This is not an ebike
, but it could
become a candidate for a front-drive ebike. Not likely I will ever do an e-conversion.
This thread, I did not know where best to place it, being a review-dissection of a manual cruiser bike.
ADMIN: move this thread if you feel it is in the wrong place, please?
I wanted a manual bike of unusual (quirky), yet solid design;
a spare bike to use when my ebike is down for "reidrepairs"
((I like to break the Stealth Cruiser I call DOM)) add one "o" and you've pegged me and that bike
I got a Trek Lime
: a slow-seller, a fine little Edsel
for future collectors.
is where I acquired the bike,
and why I chose the LIME
over the myriad of surely-better e-bike-conversion choices.
repeated link from another thread: the Trek Ipod-like sell-a-blurb:
Mouse over "Meet Lime" after the page loads.
See "how it works". Look at the cheap but simple color accessory options ($20US kits) My Lime is ALL black.
Remove the rubber hub covers: bright chrome hemispherical hub covers: sharp looking against the gloss black.
The Lime owner can go chrome or black or green or pink, etc. I like to go bare chrome hub covers for now.
The rear hub internal geared unit is the tried-and true Shimano three speed, with, I think, internal coaster braking;
I don't know these things yet. No pictures found yet of the basic Shimano three speed guts;
does it use wedging-tapered-hard-steel-shoes like the fixed-gear, coaster brake, Sunkruiser?
The Lime: IT IS NOT DEAD SILENT when coasting: a click click click of ratchets and pawls
: a minor let down, that slight noise.
On the other hand, my Sunkruiser with its 1908-style internal expanding brake shoes, is ratchet-free,
does not make a sound, and does not slip, and it will not wear out, I just about bet you,
because I have made it grease-able at will, at any time, no take-apart again, ever
(thin, white, lithium grease, injectable from time to time, to flush the internals of wear products and water or grit).
A Shimano or other new-tech internal geared hub is not so easily servicable.
Perhaps not to be considered for regular take-downs, but the Shimano brand can be serviced if that's ever needed;
How many gears do =you= need?

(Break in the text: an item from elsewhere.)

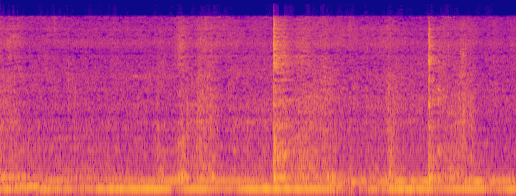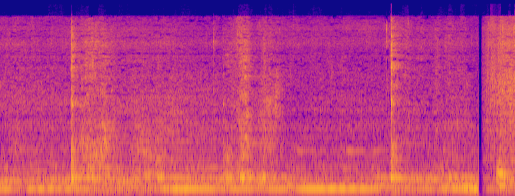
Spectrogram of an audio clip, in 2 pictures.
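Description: Fried cauliflower and potato are stirred in a pan for a vegetarian curry: a steady close sizzle runs throughout, with repeated sharp scrapes and clacks of the spoon against the pan every second or so.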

Multi-gearing, even if it were only a low and then high gear, is a help in any manual bike,
and vital if you have grades, hills or headwinds to beat, and no e-power assist.
I can actually do just great with a fixed gear coaster here,
gears are better, and three
is like the magic number for this time-flattened, old Florida guy.
Here's the real deal, though about internal multi-geared hubs, great article by the late, great Sheldon Brown:
I like a silent coaster brake bike
, like my Sunkruiser e-conversion single-speed rear hub:
absolutely silent and without drag at all;
the old lore of draggy internal-brake hubs is somewhat false;
my Sunkruiser's cheap, century-old rear coaster is powerful braking, and no click
, no drag
OK...Shimano, the practical, affordable, multi-speed rear hub. No derailleur crap-ola.
No rim brakes to wear out your rims. No disk brake. Works in the wet as it does in the dry: skids the rear tire just grand.
LEAN BACK when you brake a rear brake-only bike, and want to stop PDQ (pretty damned quick).
But the Shimano, or any other brand of internal geared unit,
even the olden-time Sturmey-Archer, etc, three speed, must be quite complicated,
relative to the fixed-gear Sunkruiser coaster brake.
See how the uppah-crust
seven and eight speed Nexus hubs come apart and go together here below?
, of Sheldon Brown's superb reproduction of the official Inter-Eight Nexus manual?
Looks like a barrel of rocket science fun, huh?
This is high tech machinery, to enter into only by the brave, or the foolish, or for the very well-versed senior mechanics:
Click next and next and nexus...many fine pages of pictures and procedures.
enough for an opening post...
Please, please, add your thoughts, pro or con, as you please; your experience is wanted here.